Give back every line of the material below exactly, but no images.
┏━━
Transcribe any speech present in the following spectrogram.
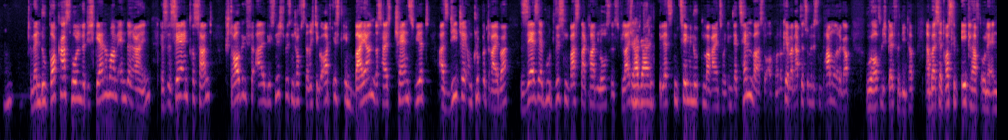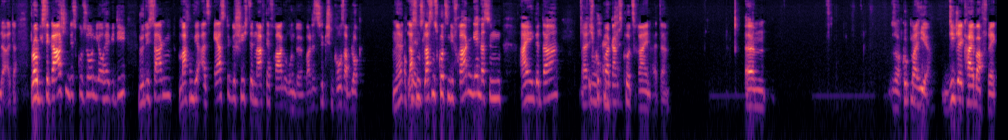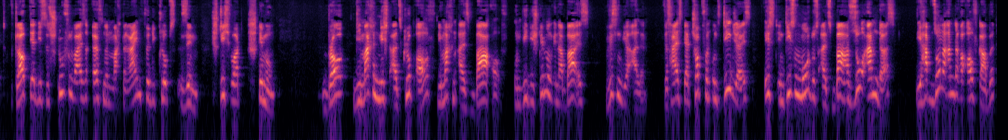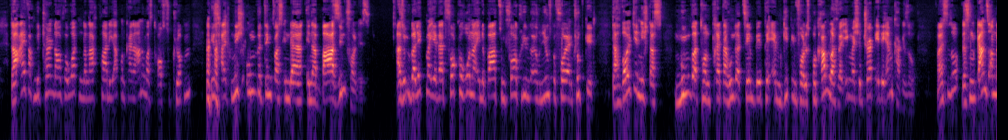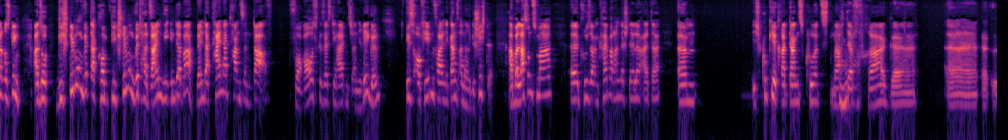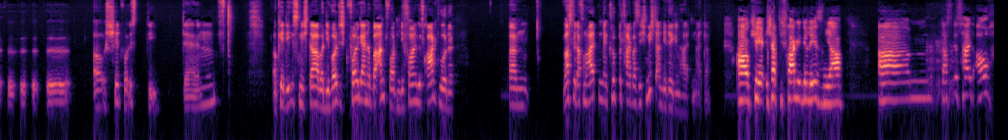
Wenn du Bock hast, holen wir dich gerne mal am Ende rein. Das ist sehr interessant. Straubing, für alle, die es nicht wissen, ich hoffe, es ist der richtige Ort, ist in Bayern. Das heißt, Chance wird als DJ und Clubbetreiber sehr, sehr gut wissen, was da gerade los ist. Vielleicht Ja, geil. die letzten zehn Minuten mal reinzuholen. Im Dezember hast du auch gemacht. Okay, aber dann habt ihr zumindest ein paar Monate gehabt, wo ihr hoffentlich Geld verdient habt. Aber ist ja trotzdem ekelhaft ohne Ende, Alter. Bro, diese Gagen-Diskussion, Yo Heavy D, würde ich sagen, machen wir als erste Geschichte nach der Fragerunde, weil das ist wirklich ein großer Block. Ne? Okay. Lass, uns, lass uns kurz in die Fragen gehen, das sind einige da. Äh, ich guck Okay. mal ganz kurz rein, Alter. Ähm, so, guck mal hier. DJ Kaibach fragt, glaubt ihr, dieses stufenweise Öffnen macht rein für die Clubs Sinn? Stichwort Stimmung. Bro, die machen nicht als Club auf, die machen als Bar auf. Und wie die Stimmung in der Bar ist, wissen wir alle. Das heißt, der Job von uns DJs ist in diesem Modus als Bar so anders, die haben so eine andere Aufgabe, da einfach mit Turn Down for What und danach Party Up und keine Ahnung was drauf zu kloppen, ist halt nicht unbedingt was in der, in der Bar sinnvoll ist. Also überlegt mal, ihr werdet vor Corona in eine Bar zum Vorglühen euren Jungs, bevor ihr in den Club geht. Da wollt ihr nicht, dass Mumbaton Bretter 110 BPM, gib ihm volles Programm läuft, oder irgendwelche Trap EDM Kacke so. Weißt du so? Das ist ein ganz anderes Ding. Also die Stimmung wird da kommt, die Stimmung wird halt sein wie in der Bar. Wenn da keiner tanzen darf, vorausgesetzt die halten sich an die Regeln, ist auf jeden Fall eine ganz andere Geschichte. Aber lass uns mal, äh, Grüße an Kaibach an der Stelle, Alter. Ähm, ich gucke hier gerade ganz kurz nach Mhm. der Frage. Äh, äh, äh, äh, äh, äh, oh shit, wo ist die denn? Okay, die ist nicht da, aber die wollte ich voll gerne beantworten, die vorhin gefragt wurde. Ähm, was wir davon halten, wenn Clubbetreiber sich nicht an die Regeln halten, Alter. Ah, okay, ich habe die Frage gelesen, ja. Ähm, das ist halt auch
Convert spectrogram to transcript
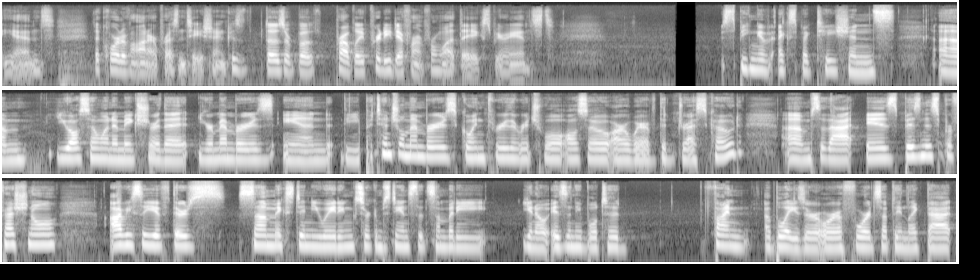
and the court of honor presentation, because those are both probably pretty different from what they experienced. speaking of expectations, um, you also want to make sure that your members and the potential members going through the ritual also are aware of the dress code. Um, so that is business professional. Obviously, if there's some extenuating circumstance that somebody, you know, isn't able to find a blazer or afford something like that,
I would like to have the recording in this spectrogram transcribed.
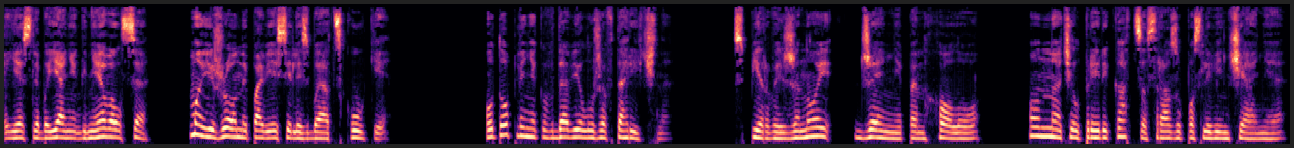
«Если бы я не гневался, мои жены повесились бы от скуки». Утопленник вдовел уже вторично. С первой женой, Дженни Пенхоллоу, он начал пререкаться сразу после венчания.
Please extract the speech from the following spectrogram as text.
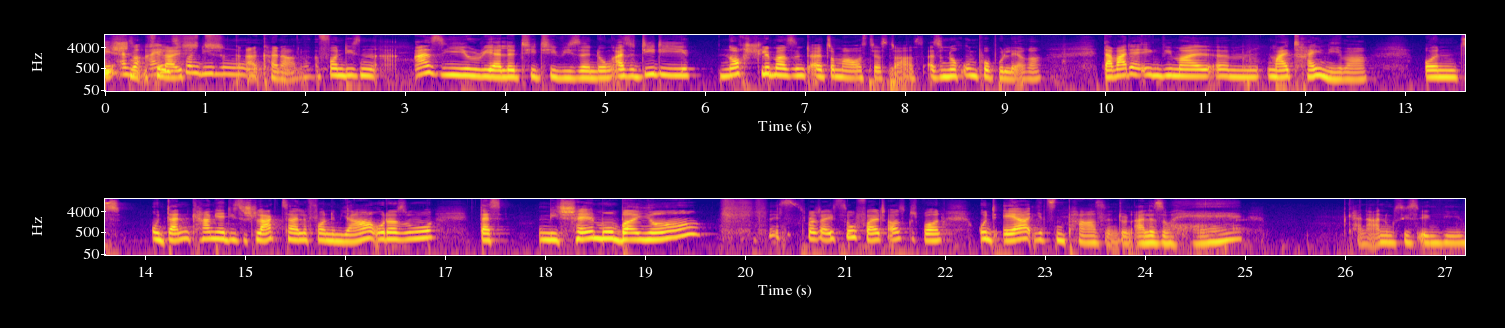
Nee, also eins vielleicht. von diesen, Ah, keine Ahnung. von diesen Assi-Reality-TV-Sendungen. Also die, die noch schlimmer sind als Sommerhaus der Stars. Also noch unpopulärer. Da war der irgendwie mal, ähm, mal Teilnehmer. Und, und dann kam ja diese Schlagzeile von einem Jahr oder so, dass Michel Montbaillon, ist wahrscheinlich so falsch ausgesprochen, und er jetzt ein Paar sind. Und alle so, hä? Keine Ahnung, sie ist irgendwie.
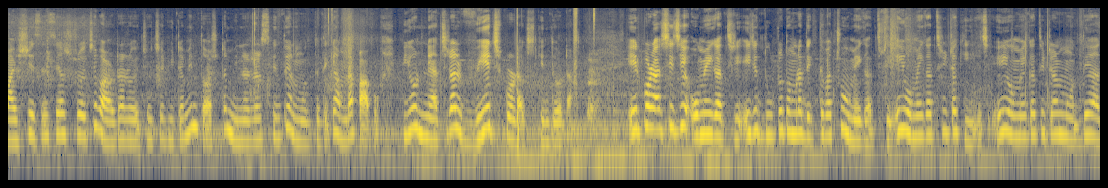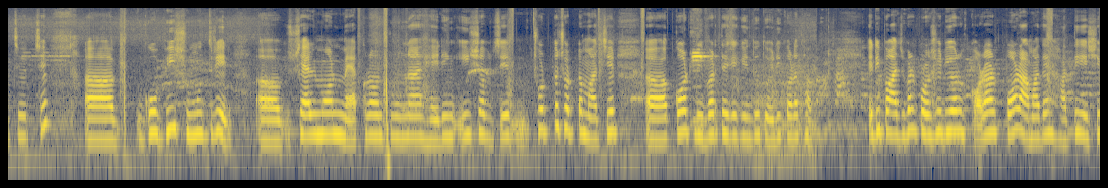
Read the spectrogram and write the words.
বাইশটা এসেন্সিয়ালস রয়েছে, বারোটা রয়েছে হচ্ছে ভিটামিন দশটা মিনারেলস কিন্তু এর মধ্যে থেকে আমরা পাবো। পিওর ন্যাচারাল ভেজ প্রোডাক্টস কিন্তু ওটা। এরপর আসি যে ওমেগা থ্রি এই যে দুটো তোমরা দেখতে পাচ্ছ ওমেগা থ্রি এই ওমেগা থ্রিটা কী? আছে এই ওমেগা থ্রিটার মধ্যে আছে হচ্ছে গভীর সমুদ্রের স্যালমন ম্যাক্রন টুনা হেরিং এইসব যে ছোট্ট ছোট্ট মাছের কট লিভার থেকে কিন্তু তৈরি করা থাকে। এটি পাঁচবার প্রসিডিওর করার পর আমাদের হাতে এসে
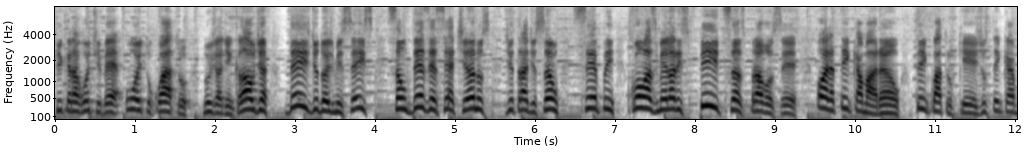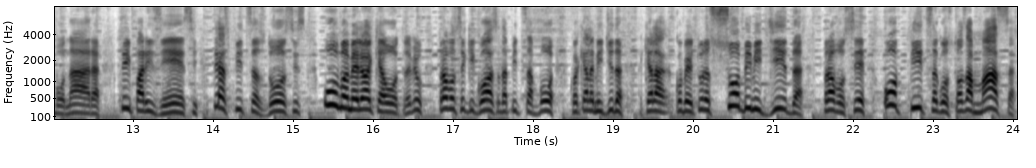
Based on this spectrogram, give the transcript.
fica na Rua Tibé 184, no Jardim Cláudia. Desde 2006, são 17 anos de tradição, sempre com as melhores pizzas para você. Olha, tem camarão, tem quatro queijos, tem carbonara, tem parisiense, tem as pizzas doces, uma melhor que a outra, viu? Para você que gosta da pizza boa, com aquela medida, aquela cobertura sob medida para você, ou pizza gostosa, a massa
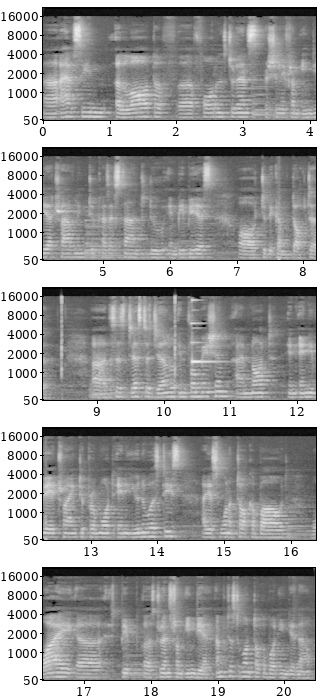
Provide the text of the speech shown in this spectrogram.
Uh, I have seen a lot of uh, foreign students, especially from India, traveling to Kazakhstan to do MBBS or to become doctor. Uh, this is just a general information. I'm not in any way trying to promote any universities. I just want to talk about why uh, uh, students from India, I'm just going to talk about India now,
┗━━
◆ TASK RESPONSE:
Transcribe any speech present in the following spectrogram.
Wenn du Bock hast, holen wir dich gerne mal am Ende rein. Das ist sehr interessant. Straubing, für alle, die es nicht wissen, ich hoffe, es ist der richtige Ort, ist in Bayern. Das heißt, Chance wird als DJ und Clubbetreiber sehr, sehr gut wissen, was da gerade los ist. Vielleicht Ja, geil. die letzten zehn Minuten mal reinzuholen. Im Dezember hast du auch gemacht. Okay, aber dann habt ihr zumindest ein paar Monate gehabt, wo ihr hoffentlich Geld verdient habt. Aber ist ja trotzdem ekelhaft ohne Ende, Alter. Bro, diese Gagen-Diskussion, Yo Heavy D, würde ich sagen, machen wir als erste Geschichte nach der Fragerunde, weil das ist wirklich ein großer Block. Ne? Okay. Lass, uns, lass uns kurz in die Fragen gehen, das sind einige da. Äh, ich guck Okay. mal ganz kurz rein, Alter. Ähm, so, guck mal hier. DJ Kaibach fragt, glaubt ihr, dieses stufenweise Öffnen macht rein für die Clubs Sinn? Stichwort Stimmung. Bro, die machen nicht als Club auf, die machen als Bar auf. Und wie die Stimmung in der Bar ist, wissen wir alle. Das heißt, der Job von uns DJs ist in diesem Modus als Bar so anders, die haben so eine andere Aufgabe, da einfach mit Turn Down for What und danach Party Up und keine Ahnung was drauf zu kloppen, ist halt nicht unbedingt was in der, in der Bar sinnvoll ist. Also überlegt mal, ihr werdet vor Corona in eine Bar zum Vorglühen euren Jungs, bevor ihr in den Club geht. Da wollt ihr nicht, dass Mumbaton Bretter 110 BPM, gib ihm volles Programm läuft, oder irgendwelche Trap EDM Kacke so. Weißt du so? Das ist ein ganz anderes Ding. Also die Stimmung wird da kommt, die Stimmung wird halt sein wie in der Bar. Wenn da keiner tanzen darf, vorausgesetzt die halten sich an die Regeln, ist auf jeden Fall eine ganz andere Geschichte. Aber lass uns mal, äh, Grüße an Kaibach an der Stelle, Alter. Ähm, ich gucke hier gerade ganz kurz nach Mhm. der Frage. Äh, äh, äh, äh, äh, äh, oh shit, wo ist die denn? Okay, die ist nicht da, aber die wollte ich voll gerne beantworten, die vorhin gefragt wurde. Ähm, was wir davon halten, wenn Clubbetreiber sich nicht an die Regeln halten, Alter. Ah, okay, ich habe die Frage gelesen, ja. Ähm, das ist halt auch
Convert spectrogram to transcript
and the court of honor presentation, because those are both probably pretty different from what they experienced. speaking of expectations, um, you also want to make sure that your members and the potential members going through the ritual also are aware of the dress code. Um, so that is business professional. Obviously, if there's some extenuating circumstance that somebody, you know, isn't able to find a blazer or afford something like that,
I would like to have the recording in this spectrogram transcribed.
«Если бы я не гневался, мои жены повесились бы от скуки». Утопленник вдовел уже вторично. С первой женой, Дженни Пенхоллоу, он начал пререкаться сразу после венчания.
Please extract the speech from the following spectrogram as text.
Nee, also eins vielleicht. von diesen, Ah, keine Ahnung. von diesen Assi-Reality-TV-Sendungen. Also die, die noch schlimmer sind als Sommerhaus der Stars. Also noch unpopulärer. Da war der irgendwie mal, ähm, mal Teilnehmer. Und, und dann kam ja diese Schlagzeile von einem Jahr oder so, dass Michel Montbaillon, ist wahrscheinlich so falsch ausgesprochen, und er jetzt ein Paar sind. Und alle so, hä? Keine Ahnung, sie ist irgendwie.
Read the spectrogram and write the words.
বাইশটা এসেন্সিয়ালস রয়েছে, বারোটা রয়েছে হচ্ছে ভিটামিন দশটা মিনারেলস কিন্তু এর মধ্যে থেকে আমরা পাবো। পিওর ন্যাচারাল ভেজ প্রোডাক্টস কিন্তু ওটা। এরপর আসি যে ওমেগা থ্রি এই যে দুটো তোমরা দেখতে পাচ্ছ ওমেগা থ্রি এই ওমেগা থ্রিটা কী? আছে এই ওমেগা থ্রিটার মধ্যে আছে হচ্ছে গভীর সমুদ্রের স্যালমন ম্যাক্রন টুনা হেরিং এইসব যে ছোট্ট ছোট্ট মাছের কট লিভার থেকে কিন্তু তৈরি করা থাকে। এটি পাঁচবার প্রসিডিওর করার পর আমাদের হাতে এসে
Based on this spectrogram, give the transcript.
fica na Rua Tibé 184, no Jardim Cláudia. Desde 2006, são 17 anos de tradição, sempre com as melhores pizzas para você. Olha, tem camarão, tem quatro queijos, tem carbonara, tem parisiense, tem as pizzas doces, uma melhor que a outra, viu? Para você que gosta da pizza boa, com aquela medida, aquela cobertura sob medida para você, ou pizza gostosa, a massa
Provide the text of the speech shown in this spectrogram.
Uh, I have seen a lot of uh, foreign students, especially from India, traveling to Kazakhstan to do MBBS or to become doctor. Uh, this is just a general information. I'm not in any way trying to promote any universities. I just want to talk about why uh, uh, students from India, I'm just going to talk about India now,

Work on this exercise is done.